Large audiences for two science news articles
Two articles by Aalto University researchers were ranked among the most discussed science news items in the world in 2014. News articles on the discovery of magnetic monopoles and a study about where emotions are felt in the body climbed into the top 100 on Altmetric.com. The study of magnetic monopoles ranks 18th on the list for 2014, while the research into bodily mapping of emotions is in 20th place.
Supplementing traditional citation metrics, altmetrics is a new way of attempting to indicate the impact of scholarly publications, especially outside the academic community. The attention received by a study is measured by the number of distinct references of various kinds on the Web, in social media, etc. – such as science news pieces, blog posts, tweets, article views or downloads, video views, occurrences of saving with Web-based reference management software, and software source code reuse.
Altmetric.com is the world’s best-known altmetrics company. It is funded by, for example, Macmillan Publishers, the publisher of Nature. The company tracks citations in diverse channels and uses this information to determine a numerical value for each scientific article, for purposes of rankings. Some scientific publishers’ Web sites have begun citing the altmetrics rankings achieved by their articles. This practice has been adopted by publishers such as Springer, Wiley, Elsevier, and Nature Publishing Group. The altmetrics commercial service emerged early in the 2000s to provide a new way of following the impact of science in an interconnected world. The main idea behind the company is that today science can reach anyone who uses the Internet. The service does not normalise citations within disciplines.
The most popular news article from Aalto University on the Web reported that researchers had created a synthetic magnetic monopole in laboratory conditions. This proved the existence of magnetic monopoles in nature. A method developed by Adjunct Professor and Academy Research Fellow Mikko Möttönen identified a synthetic particle whose existence has been universally assumed even though it has never been detected.

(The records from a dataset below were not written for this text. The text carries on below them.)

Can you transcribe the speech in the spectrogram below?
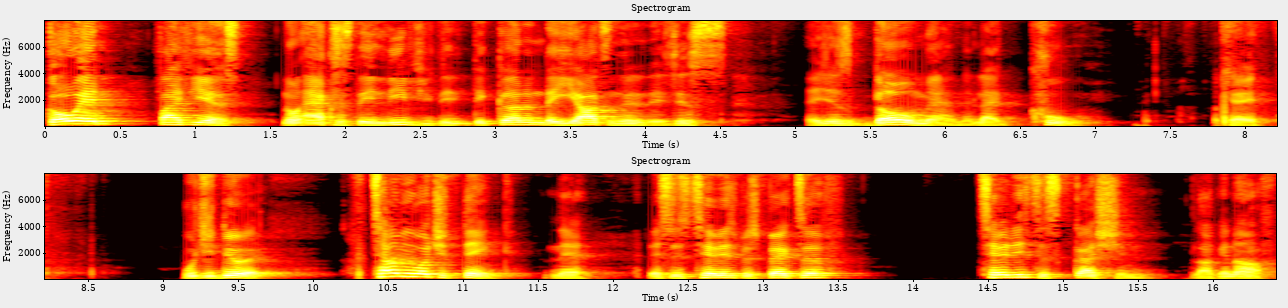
go in five years, no access. They leave you. They they got in their yachts and then they just they just go, man. They're like, cool. Okay, would you do it? Tell me what you think. Nah, this is Teddy's perspective. Teddy's discussion. Logging off.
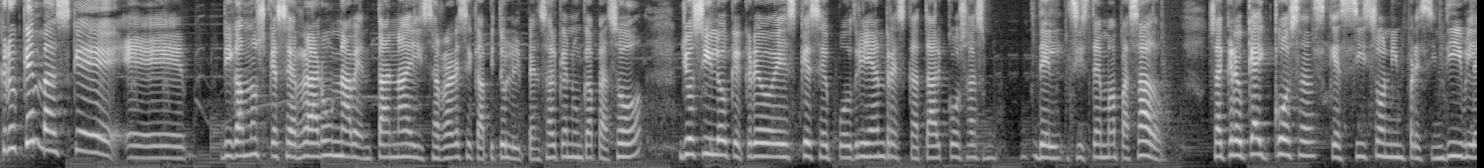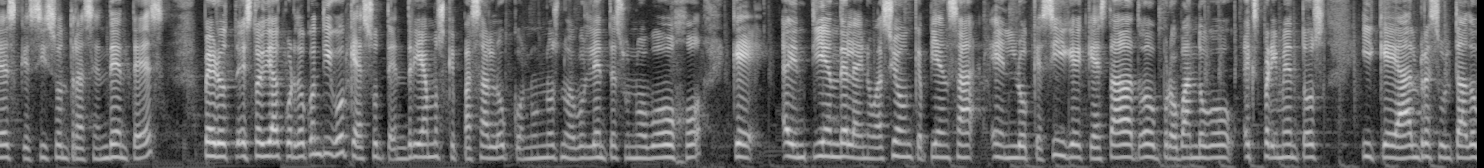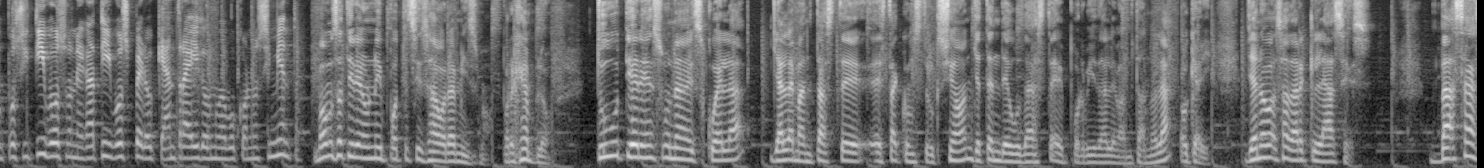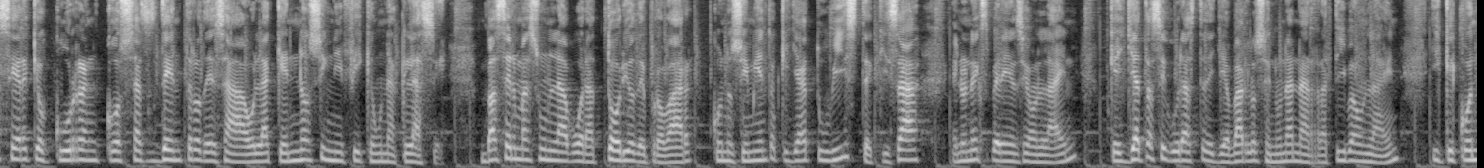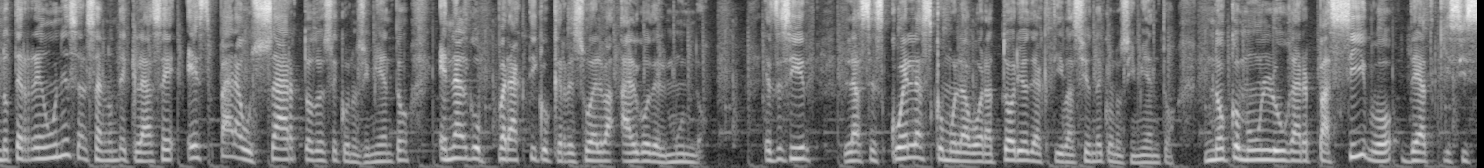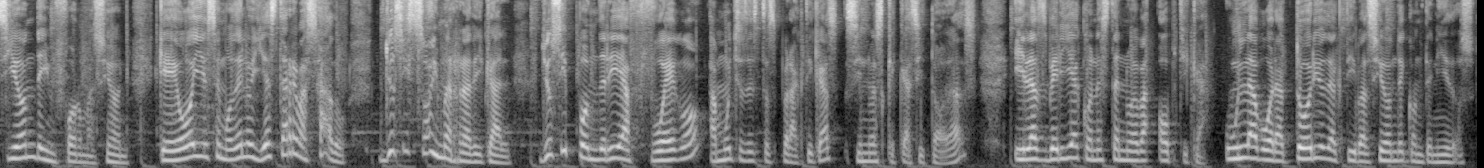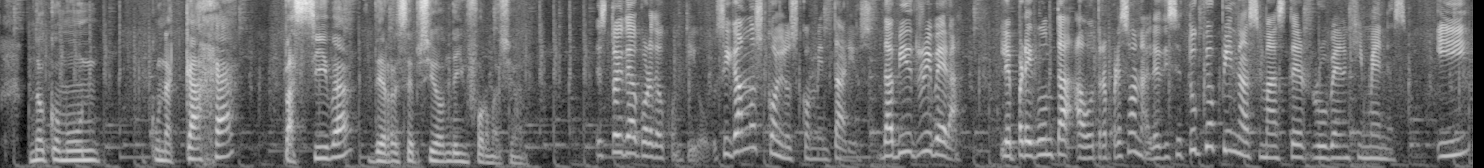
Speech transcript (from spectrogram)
Creo que más que, eh, digamos que cerrar una ventana y cerrar ese capítulo y pensar que nunca pasó, yo sí lo que creo es que se podrían rescatar cosas del sistema pasado. O sea, creo que hay cosas que sí son imprescindibles, que sí son trascendentes, pero estoy de acuerdo contigo que eso tendríamos que pasarlo con unos nuevos lentes, un nuevo ojo que entiende la innovación, que piensa en lo que sigue, que está probando experimentos y que han resultado positivos o negativos, pero que han traído nuevo conocimiento. Vamos a tirar una hipótesis ahora mismo. Por ejemplo, tú tienes una escuela ya levantaste esta construcción, ya te endeudaste por vida levantándola, ok, ya no vas a dar clases. Vas a hacer que ocurran cosas dentro de esa aula que no significa una clase. Va a ser más un laboratorio de probar conocimiento que ya tuviste quizá en una experiencia online, que ya te aseguraste de llevarlos en una narrativa online y que cuando te reúnes al salón de clase es para usar todo ese conocimiento en algo práctico que resuelva algo del mundo es decir, las escuelas como laboratorio de activación de conocimiento, no como un lugar pasivo de adquisición de información, que hoy ese modelo ya está rebasado. Yo sí soy más radical, yo sí pondría fuego a muchas de estas prácticas, si no es que casi todas, y las vería con esta nueva óptica, un laboratorio de activación de contenidos, no como una caja pasiva de recepción de información. Estoy de acuerdo contigo. Sigamos con los comentarios. David Rivera le pregunta a otra persona, le dice, ¿tú qué opinas, Master Rubén Jiménez? Y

Around 200 media, around the world, have reported on this news.
Maps of bodily sensations have been developed on the basis of researchers’ analysis of what kinds of bodily sensations people say they feel in connection with various emotions and in which regions of the body those emotions are felt. The study was carried out in Europe and Asia. According to the results reported in the scientific article on the study, by Lauri Nummenmaa, the bodily sensations aroused by emotions are very similar across cultural boundaries. This news has been reported by more than 400 media outlets, around the world.
Researchers can improve the altmetric score of their articles by sharing them on Twitter, blogs, and Web sites dedicated to research results. Publishing videos and pictures connected with the study also improves an article’s altmetric score.
The Aalto Library has its own altmetric database
The Aalto University Library has compiled a database that can be used to track the dissemination of research articles in various environments. The database contains the publications originating at Aalto University from 2007 onward. Articles can be tracked with the DOI identifier used in the Web of Science (WoS) service of Thomson Reuters: https://ttso.shinyapps.io/AaltoAltmSince2007/
Further information about the measurement methods used by Altmetric.com:
A news article about the bodily maps: http://www.aalto.fi/en/current/news/2013-12-31/